Knee Rheumatoid Arthritis (ra)

Knee Rheumatoid Arthritis (RA)

What Is Knee Rheumatoid Arthritis?

Rheumatoid arthritis is an inflammatory disease that affects joints throughout the body, including the knees. Commonly known as RA, it can cause pain and swelling in the joints and over time can erode the surrounding cartilage and bone.

More common in women than in men, RA is estimated to affect more than 1.5 million adults in the U.S.1

RA is an autoimmune disease. In fact, it’s the most common type of autoimmune disease, or disorder in the immune system that causes the body to attack itself. In this case, antibodies are produced that attach to the joint lining, or synovial membrane. The membrane becomes inflamed and swollen, and can lead to more severe symptoms over time if left untreated. Because it’s what is known as a polyarthritis, RA can affect five or more joints at once. The condition can also affect other areas of the body that are not joints, including organs like the eyes, heart and lungs.

Knee Rheumatoid Arthritis Symptoms

Common symptoms of RA can include swelling, warmth, stiffness, pain and loss of function in the knees and/or other joints, such as the wrists, fingers, elbows or ankles. The symptoms typically occur on both sides of the body at once.

The condition seems to take different paths, with varying degrees of severity. Monocyclic RA is a single episode and doesn’t come back (this may be the result of treatment). Patients with polycyclic RA report that the disease comes and goes. Progressive RA is consistently severe and the symptoms increase with time.

Causes of Knee Rheumatoid Arthritis

While there’s no known cause, there are risk factors that healthcare professionals believe are associated with Rheumatoid Arthritis. Women are said to be about three times more likely to suffer from RA than men.2 It is most prevalent among people in their 60s, but RA can start in middle age, as well as affect children and young people.

Smoking is believed to be a significant risk factor, and there is evidence that a history of smoking will slightly to moderately increase the risk of developing RA. Studies have also found potential risk factors in the use of contraceptives and hormone replacement therapy, and those due to giving birth, breastfeeding and irregular menstrual history or polycystic ovarian syndrome. It may also come down to genes or environmental factors.

Treatment for Knee Rheumatoid Arthritis

There is no cure for RA, but treatments have been shown to stop or reduce the pain, swelling and damage the condition can cause. Nonsteroidal anti-inflammatory drugs (NSAIDs) and cortisone shots are commonly used to reduce pain and swelling. Ointments can also help to soothe joint pain. Anti-rheumatic drugs may be used to attempt to modify the condition. Recently, new treatments have been found in biologics, or proteins engineered from human genes. Biologics are said to help to slow the progression of RA in cases where patients are not responding to anti-rheumatic drugs. Patients with significant joint damage may require orthopedic surgery to relieve pain and restore function.
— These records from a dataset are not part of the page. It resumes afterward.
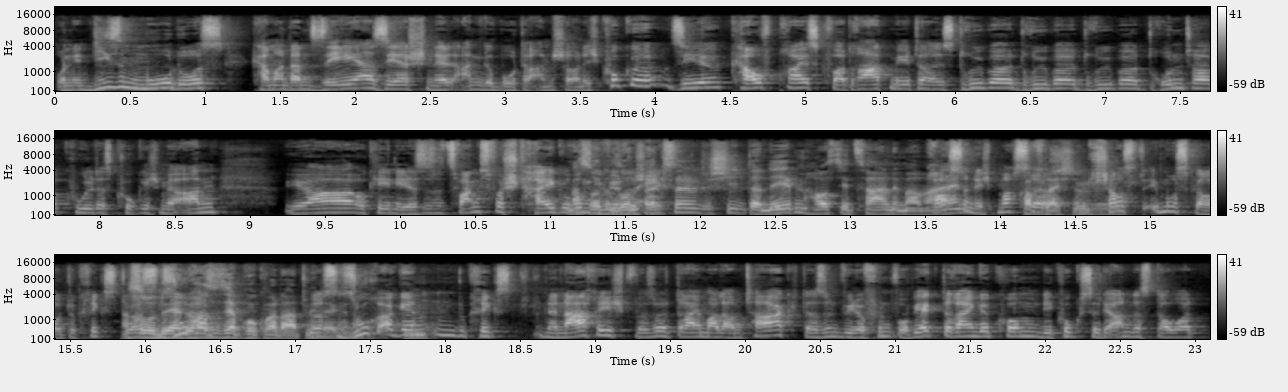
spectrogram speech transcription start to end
Und in diesem Modus kann man dann sehr, sehr schnell Angebote anschauen. Ich gucke, sehe, Kaufpreis, Quadratmeter ist drüber, drüber, drüber, drunter, cool, das gucke ich mir an ja, okay, nee, das ist eine Zwangsversteigerung. Machst du so ein Excel-Sheet daneben, haust die Zahlen immer rein? Brauchst du nicht, machst du. Du schaust Immo-Scout, du kriegst... Du, Ach so, hast ja, du hast es ja pro Quadratmeter. Du hast einen. Suchagenten, mhm. du kriegst eine Nachricht, was weiß, dreimal am Tag, da sind wieder fünf Objekte reingekommen, die guckst du dir an, das dauert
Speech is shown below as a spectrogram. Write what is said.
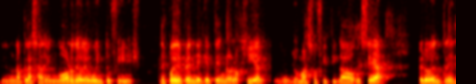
en una plaza de engorde o de win to finish. Después depende de qué tecnología, lo más sofisticado que sea, pero entre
After being diagnosed with RA, patients should always follow the recommended care of their rheumatologist or inflammatory arthritis specialist.

Before surgery is required, however, RA sufferers are encouraged to treat not only the symptoms but the causes of the condition. Lifestyle choices can make a big difference on body and mind. Regular, appropriate exercise, can help you retain range of motion and increase strength and mobility. Eating a diet of nutritious foods and maintaining a healthy weight helps to reduce or prevent excess strain and pressure on the joints. Special elimination diets have not been proven to reduce symptoms, however some studies recommend fish oil as a dietary anti-inflammatory.3 Simply educating oneself on the condition is a positive first step.

A personal strategy incorporating good habits and lifestyle changes can make all the difference in how you feel. Even if surgery is required a personal strategy for Education, Fitness, Nutrition and Support can help you to achieve the best outcome and recovery.

Knee Rheumatoid Arthritis Sources:

  1. Centers for Disease Control and Prevention. “Rheumatoid Arthritis.” (March 20, 2015)
  2. National Institutes of Health. “What People With Rheumatoid Arthritis Need to Know About Osteoporosis.” Jan. 2012. (March 20, 2015)
  3. The New York Times. “Rheumatoid Arthritis: Lifestyle Changes.” March 18, 2013. (March 20, 2015)
Back To Top